by Meira Weber
March 18, 2020
Schools are closed. Offices, restaurants, factories, and workplaces are locked and shuttered, their workers holed up in their homes with bated breath, waiting for the newest update, the newest mandate, the newest rule we must follow to keep ourselves safe from disease. Rules change and policies tighten day by day – as of now, we are not allowed to leave our homes except to buy food and other necessities. Only those employed in vital industries or in offices that have fewer than ten workers (spread far apart from each other, of course) may go to work.
Whining wind blows eerily through empty streets. The sun shines on deserted playgrounds, where no child runs and plays. Synagogues are closing or limiting services to fewer than ten participants. Where normally would be noise and life, now everything is quiet. Everything is still.
The hustle and bustle of everyday life has retreated indoors, but now it has transformed into a festering chaos. The elderly are completely isolated and not allowed any visitors. Large families are sequestered in their homes. The children are going stir-crazy from the confined space while their parents are desperately trying to find some sort of balance between entertaining their kids, working from home, preparing meals while rationing food, and maintaining some semblance of sanity amidst it all. Anyone who can work from home is counted among the lucky – huge numbers of Israelis are being laid off as stores close, companies lose money and business grinds to nearly a complete standstill.

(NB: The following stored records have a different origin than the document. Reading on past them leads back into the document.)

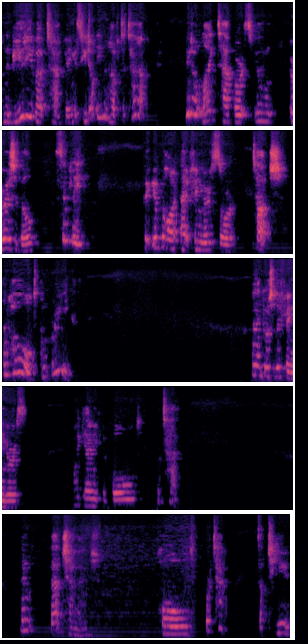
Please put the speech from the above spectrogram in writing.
And the beauty about tapping is you don't even have to tap. If you don't like tap or it's feeling irritable, simply put your fingers or touch and hold and breathe. And then go to the fingers. Again, you can hold or tap. And that challenge, hold or tap. It's up to you.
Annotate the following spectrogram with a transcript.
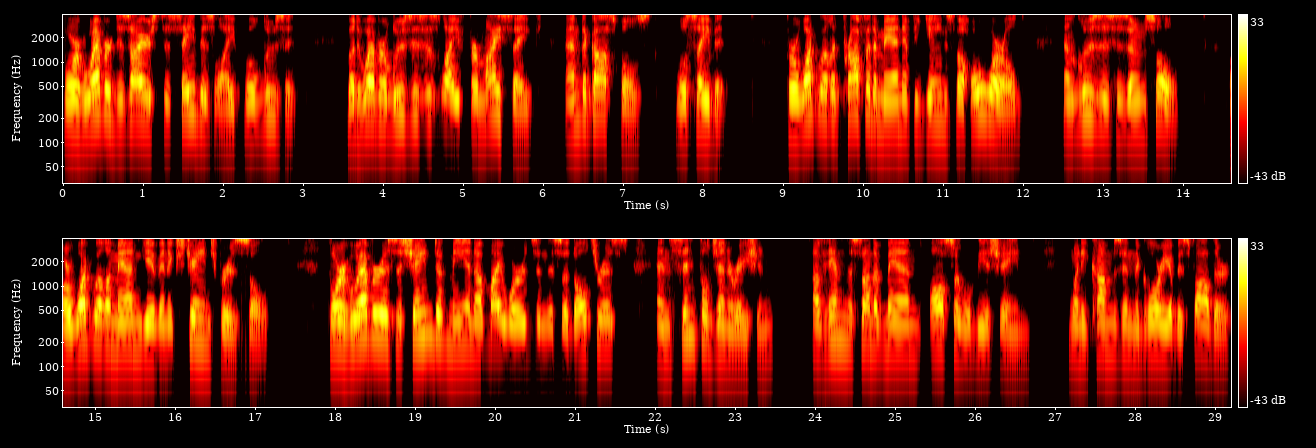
For whoever desires to save his life will lose it but whoever loses his life for my sake and the gospel's will save it. For what will it profit a man if he gains the whole world and loses his own soul? Or what will a man give in exchange for his soul? For whoever is ashamed of me and of my words in this adulterous and sinful generation, of him the Son of Man also will be ashamed when he comes in the glory of his Father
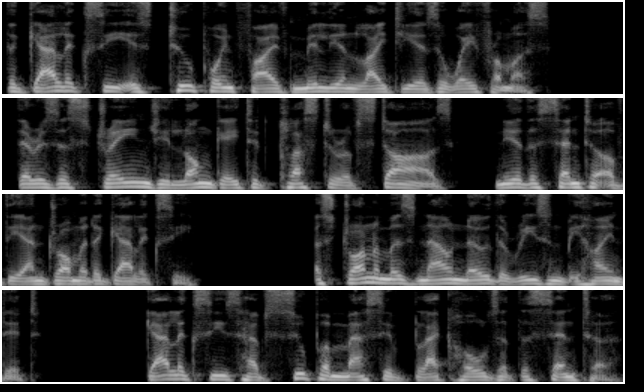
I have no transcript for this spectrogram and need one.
The galaxy is 2.5 million light-years away from us. There is a strange elongated cluster of stars near the center of the Andromeda Galaxy. Astronomers now know the reason behind it. Galaxies have supermassive black holes at the center.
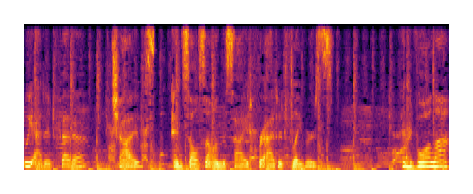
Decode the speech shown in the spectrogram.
We added feta, chives, and salsa on the side for added flavors. And voila!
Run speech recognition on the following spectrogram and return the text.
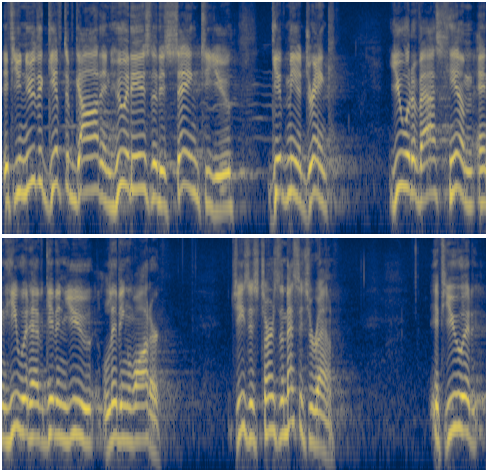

Cleaners, factory workers, chefs and cooks and servers, airline pilots and flight attendants, hotel employees and tour guides, shopkeepers and all manner of people in the service industry are now out of work. For many people who were already barely hovering at the poverty line (or well below it), the loss of their jobs is alarming and life-altering. Anxiety consumes them anew with every passing hour of unemployment. They have no idea where they will turn. How will they pay their rent? How will they feed their children? How long will they be confined to their homes in anxious uncertainty as their paltry savings slip away and they are unable to find new work?
In a few weeks, it will be Passover. Traditionally, Passover is a time when extended families convene from all corners of the country to participate in the Seder and celebrate the seven-day-long Holiday of Redemption. Massive efforts are expended to make sure that family members and friends can be together for the holiday, especially among lower-income families where everyone bears the financial load together. The prohibition against eating leavened bread products during Passover combined with the high cost of matzah means that it can get very expensive very quickly.
How will this virus affect the holiday this year? Thousands of Israelis wring their hands as they consider all it will cost – no family gatherings, no help with the cleaning and the cooking, and quite possibly not enough money to feed their own children. Distressed mothers sweat over lists of groceries they cannot afford, basic Passover essentials like matzah and wine and potatoes. But Passover itself is far from their greatest worry. For now, one primary question remains: How will I feed my family?
The Samaria Family Assistance program delivers food parcels for Passover every year to families in need, thanks to the generosity of you, our CFOIC Heartland donors. But this year, their needs have multiplied exponentially, as families who previously needed just a helping hand are now left in desperate straits, trying to feed their many children with no salary coming in. Already difficult circumstances have become unimaginably dire.
Heart of Benjamin is one of the programs whose government-mandated shutdown has hurt many families in Samaria. Of the special-needs children who regularly attend programming at Heart of Benjamin, many of them require around-the-clock care from a dedicated aide. Now that Heart of Benjamin’s regular programming and Passover camps have been cancelled, and all the special education schools have been closed, these children are home indefinitely, and an additional, complex layer of stress has settled squarely on the shoulders of their parents. These parents are looking after their “regular,” children while simultaneously caring for a child whose particular and difficult needs they are not equipped to meet. And, it goes without saying, that in circumstances such as these, they are not able to work from home, even if that were an option.
Struggling families have been plunged into crisis. The pioneers of Judea and Samaria have been crying out for help. And amidst all the hardship, God has heard our cry. You have donated in recent weeks for the Heart of Benjamin Passover camps and thanks to your generosity, even though the camps have been cancelled, we will use those funds to help the families with special needs children weather this crisis.
And you, our wonderful supporters of the Samaria Family Assistance Program, have enabled us to provide not only the regular Passover food for these families, but the extra assistance needed for these desperate times.
We are only discovering the beginning of the need, however, and we are anticipating greater need in the weeks and months ahead. We are receiving daily calls from communities, desperate for assistance, and we are doing the best we can with the resources we have. But it is not enough.
I realize that this is a time of crisis and need for you and for people all over this world. So I am not coming to you today to ask for your financial support, if you, too, are suffering from financial loss and the anxiety of uncertainty.
I do ask you to stand in solidarity and prayer with us, as we stand with you. We are all part of this great universe of humanity and with God’s help, we will all pull through.
However, if this current crisis has not hit you in a personal way and if you are, indeed, able to help us at this time, I hope you will consider helping the families with the greatest needs in the heart of Biblical Israel.